As explained above, a TIFF or CSV mask file can be used to restrict the previous file to a certain region. Set to an empty string in case you don’t need this.
• some.option.dist2d.discrete.flipy (‘yes’):
By default, the image will be flipped in the y-direction. This has to do with the y-axis in images being different from what we’d expect (see explanation above).
• some.option.dist2d.discrete.floor (‘no’):
By default, any value inside a bin/pixel is possible. If set to ‘yes’, the 2D distribution will only generate values that correspond to the corner of a bin.
• some.option.dist2d.discrete.width (1):
The TIFF or CSV file itself just specifies the shape of the distribution. With this parameter you can set the actual width (scale in x-direction) in the x-y plane.
• some.option.dist2d.discrete.height (1):
The TIFF or CSV file itself just specifies the shape of the distribution. With this parameter you can set the actual height (scale in y-direction) in the x-y plane.
• some.option.dist2d.discrete.xoffset (0):
The TIFF or CSV file itself just specifies the shape of the distribution. With this parameter you can set the x-offset in the x-y plane.
• some.option.dist2d.discrete.yoffset (0):
The TIFF or CSV file itself just specifies the shape of the distribution. With this parameter you can set the y-offset in the x-y plane.

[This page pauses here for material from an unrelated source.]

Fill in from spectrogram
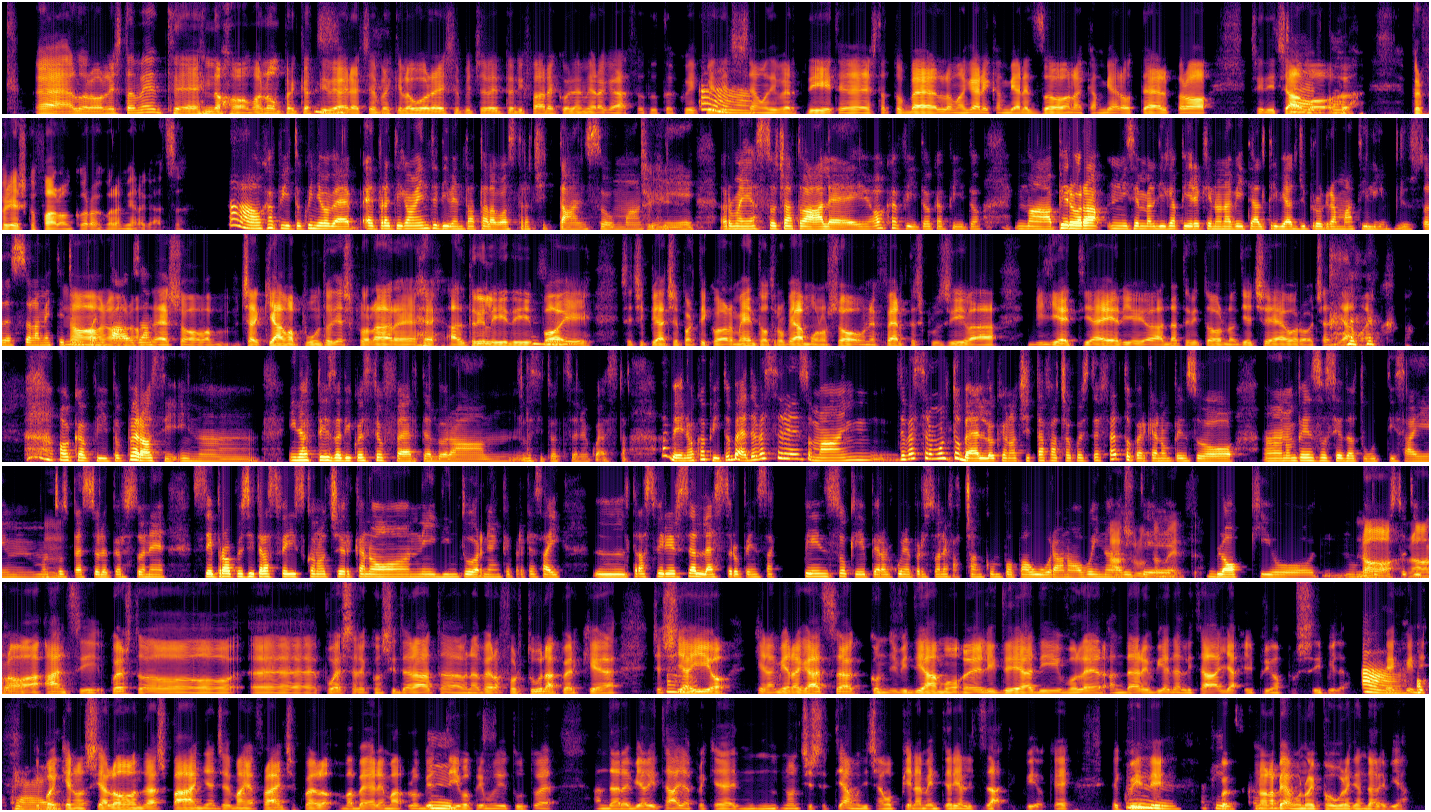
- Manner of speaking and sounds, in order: laughing while speaking: "no"; chuckle; "cioè" said as "ceh"; chuckle; laughing while speaking: "Sì"; chuckle; "un'offerta" said as "efferta"; laugh; chuckle; "cioè" said as "ceh"
- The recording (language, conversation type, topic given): Italian, podcast, Mi racconti di un viaggio che ti ha cambiato la vita?
- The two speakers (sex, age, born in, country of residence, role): female, 20-24, Italy, Italy, host; male, 25-29, Italy, Italy, guest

#### 2.5.2.4. fixed¶

This does not really correspond to a distribution, instead a predefined (x, y) value is always used.

Here is an overview of the relevant configuration options, their defaults (between parentheses), and their meaning:

• some.option.dist2d.fixed.xvalue (0):
The x-value of the (x, y) coordinate that is always returned.
• some.option.dist2d.fixed.yvalue (0):
The y-value of the (x, y) coordinate that is always returned.

#### 2.5.2.5. uniform¶

By specifying this probability density, a point shall be chosen from a rectangular region in the x-y plane. All points within this region have an equal probability density, while points outside the region have a probably density of zero.

Here is an overview of the relevant configuration options, their defaults (between parentheses), and their meaning:

• some.option.dist2d.uniform.xmin (0):
This specifies the start of the region along the x-axis.
• some.option.dist2d.uniform.xmax (1):
This specifies the end of the region along the x-axis.
• some.option.dist2d.uniform.ymin (0):
This specifies the start of the region along the y-axis.
• some.option.dist2d.uniform.ymax (1):
This specifies the end of the region along the y-axis.